## Exercise objective:
Of the lines in the material below, print only those from the one containing "Analyze this spectrogram." to the one containing "Pitch, talking speed, loudness, syllable", ends included, exactly as written and without pictures.

## Dataset records:

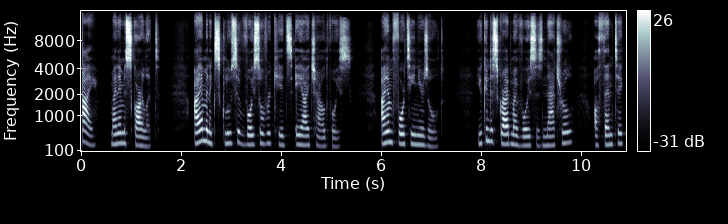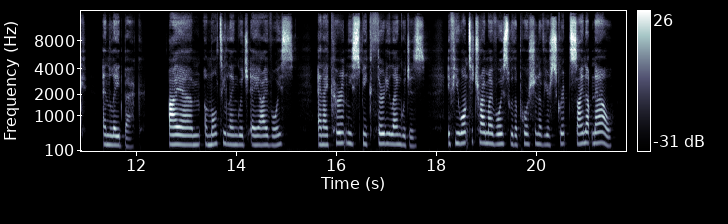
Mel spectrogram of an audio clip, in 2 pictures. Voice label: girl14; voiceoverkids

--

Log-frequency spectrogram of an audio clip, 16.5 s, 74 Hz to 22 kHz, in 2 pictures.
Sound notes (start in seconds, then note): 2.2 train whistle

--

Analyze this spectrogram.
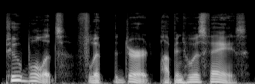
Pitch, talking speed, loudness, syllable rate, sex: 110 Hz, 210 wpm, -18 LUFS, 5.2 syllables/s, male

## Response for this exercise:
Analyze this spectrogram.
Pitch, talking speed, loudness, syllable rate, sex: 110 Hz, 210 wpm, -18 LUFS, 5.2 syllables/s, male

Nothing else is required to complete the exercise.